INPUT DATA ->
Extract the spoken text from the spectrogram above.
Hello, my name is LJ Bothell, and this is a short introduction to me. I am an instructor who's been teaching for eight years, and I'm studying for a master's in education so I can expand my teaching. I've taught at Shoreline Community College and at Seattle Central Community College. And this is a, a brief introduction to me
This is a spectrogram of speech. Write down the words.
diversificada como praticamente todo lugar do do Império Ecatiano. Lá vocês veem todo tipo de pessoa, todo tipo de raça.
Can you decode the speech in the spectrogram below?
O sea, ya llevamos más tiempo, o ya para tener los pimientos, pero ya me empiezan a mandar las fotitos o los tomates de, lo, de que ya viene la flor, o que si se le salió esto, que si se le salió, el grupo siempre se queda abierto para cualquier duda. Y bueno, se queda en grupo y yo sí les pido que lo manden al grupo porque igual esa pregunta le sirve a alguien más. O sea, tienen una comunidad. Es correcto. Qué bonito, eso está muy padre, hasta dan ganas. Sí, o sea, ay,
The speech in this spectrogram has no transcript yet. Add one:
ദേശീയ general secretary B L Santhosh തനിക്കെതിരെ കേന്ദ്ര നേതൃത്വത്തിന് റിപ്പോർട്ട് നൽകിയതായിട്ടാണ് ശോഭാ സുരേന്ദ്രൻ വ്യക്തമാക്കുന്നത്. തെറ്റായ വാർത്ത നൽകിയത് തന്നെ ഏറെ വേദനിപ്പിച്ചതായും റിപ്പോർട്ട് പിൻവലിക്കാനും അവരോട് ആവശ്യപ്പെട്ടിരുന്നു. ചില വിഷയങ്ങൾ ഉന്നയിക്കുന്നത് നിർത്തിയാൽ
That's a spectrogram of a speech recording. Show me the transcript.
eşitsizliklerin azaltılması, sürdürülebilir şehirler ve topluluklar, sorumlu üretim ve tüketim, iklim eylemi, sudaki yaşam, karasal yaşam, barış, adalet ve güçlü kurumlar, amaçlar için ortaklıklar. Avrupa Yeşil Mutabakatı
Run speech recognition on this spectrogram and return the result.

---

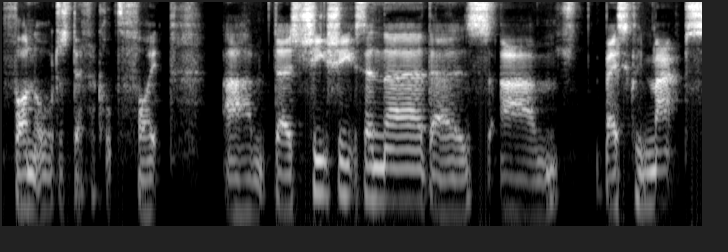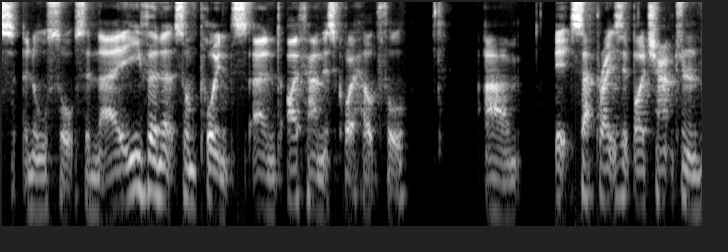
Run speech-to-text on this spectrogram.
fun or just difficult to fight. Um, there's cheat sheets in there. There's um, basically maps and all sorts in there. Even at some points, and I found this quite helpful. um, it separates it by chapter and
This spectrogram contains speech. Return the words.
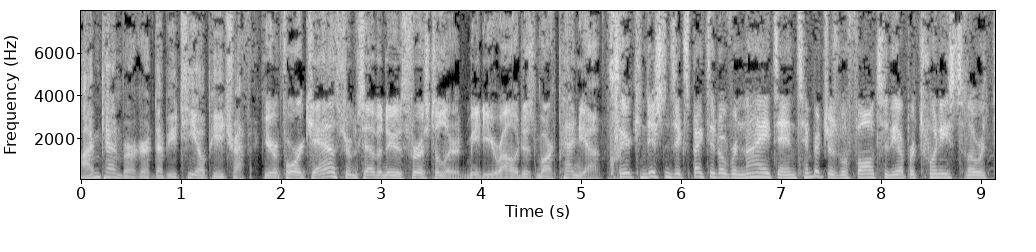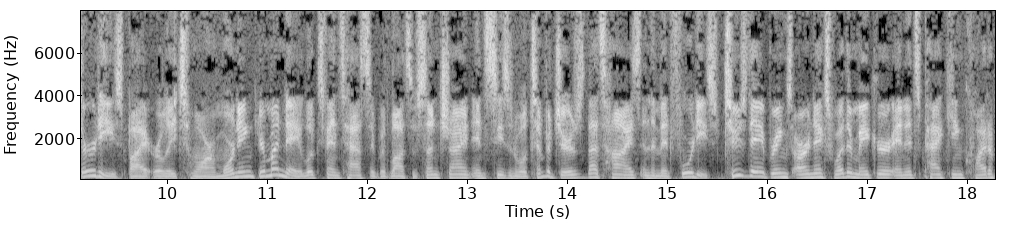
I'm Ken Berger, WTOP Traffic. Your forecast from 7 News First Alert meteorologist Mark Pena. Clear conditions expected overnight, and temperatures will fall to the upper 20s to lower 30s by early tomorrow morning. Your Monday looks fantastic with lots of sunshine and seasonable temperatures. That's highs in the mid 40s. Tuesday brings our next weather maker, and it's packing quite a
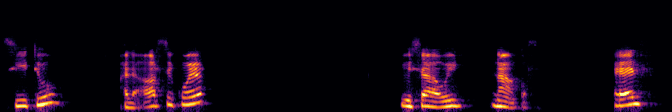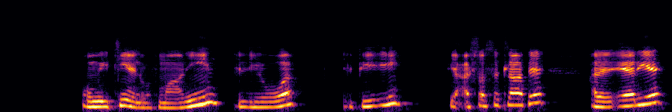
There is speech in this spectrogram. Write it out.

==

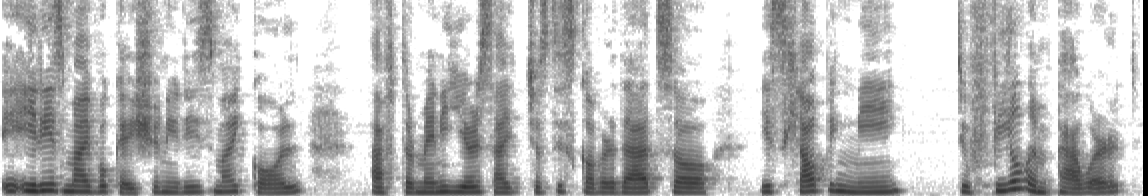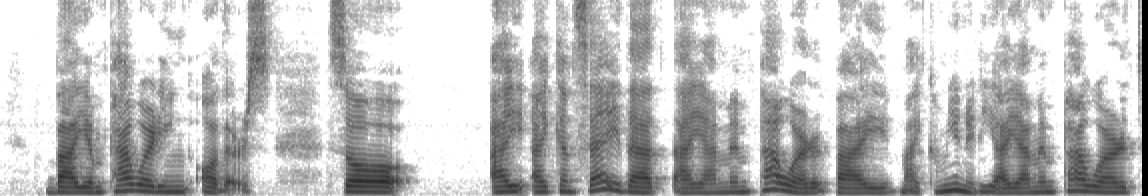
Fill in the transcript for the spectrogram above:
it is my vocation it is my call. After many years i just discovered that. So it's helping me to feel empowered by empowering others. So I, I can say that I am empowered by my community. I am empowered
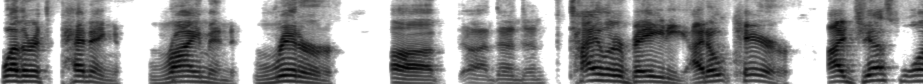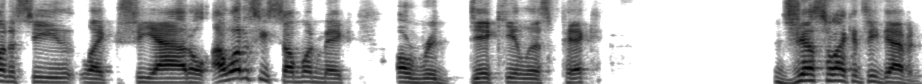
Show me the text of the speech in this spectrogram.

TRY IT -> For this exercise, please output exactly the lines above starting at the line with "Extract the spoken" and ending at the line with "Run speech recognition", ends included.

RESULT FOR THIS EXERCISE ->
Extract the spoken text from the spectrogram above.
Hello, my name is LJ Bothell, and this is a short introduction to me. I am an instructor who's been teaching for eight years, and I'm studying for a master's in education so I can expand my teaching. I've taught at Shoreline Community College and at Seattle Central Community College. And this is a, a brief introduction to me
This is a spectrogram of speech. Write down the words.
diversificada como praticamente todo lugar do do Império Ecatiano. Lá vocês veem todo tipo de pessoa, todo tipo de raça.
Can you decode the speech in the spectrogram below?
O sea, ya llevamos más tiempo, o ya para tener los pimientos, pero ya me empiezan a mandar las fotitos o los tomates de, lo, de que ya viene la flor, o que si se le salió esto, que si se le salió, el grupo siempre se queda abierto para cualquier duda. Y bueno, se queda en grupo y yo sí les pido que lo manden al grupo porque igual esa pregunta le sirve a alguien más. O sea, tienen una comunidad. Es correcto. Qué bonito, eso está muy padre, hasta dan ganas. Sí, o sea, ay,
The speech in this spectrogram has no transcript yet. Add one:
ദേശീയ general secretary B L Santhosh തനിക്കെതിരെ കേന്ദ്ര നേതൃത്വത്തിന് റിപ്പോർട്ട് നൽകിയതായിട്ടാണ് ശോഭാ സുരേന്ദ്രൻ വ്യക്തമാക്കുന്നത്. തെറ്റായ വാർത്ത നൽകിയത് തന്നെ ഏറെ വേദനിപ്പിച്ചതായും റിപ്പോർട്ട് പിൻവലിക്കാനും അവരോട് ആവശ്യപ്പെട്ടിരുന്നു. ചില വിഷയങ്ങൾ ഉന്നയിക്കുന്നത് നിർത്തിയാൽ
That's a spectrogram of a speech recording. Show me the transcript.
eşitsizliklerin azaltılması, sürdürülebilir şehirler ve topluluklar, sorumlu üretim ve tüketim, iklim eylemi, sudaki yaşam, karasal yaşam, barış, adalet ve güçlü kurumlar, amaçlar için ortaklıklar. Avrupa Yeşil Mutabakatı
Run speech recognition on this spectrogram and return the result.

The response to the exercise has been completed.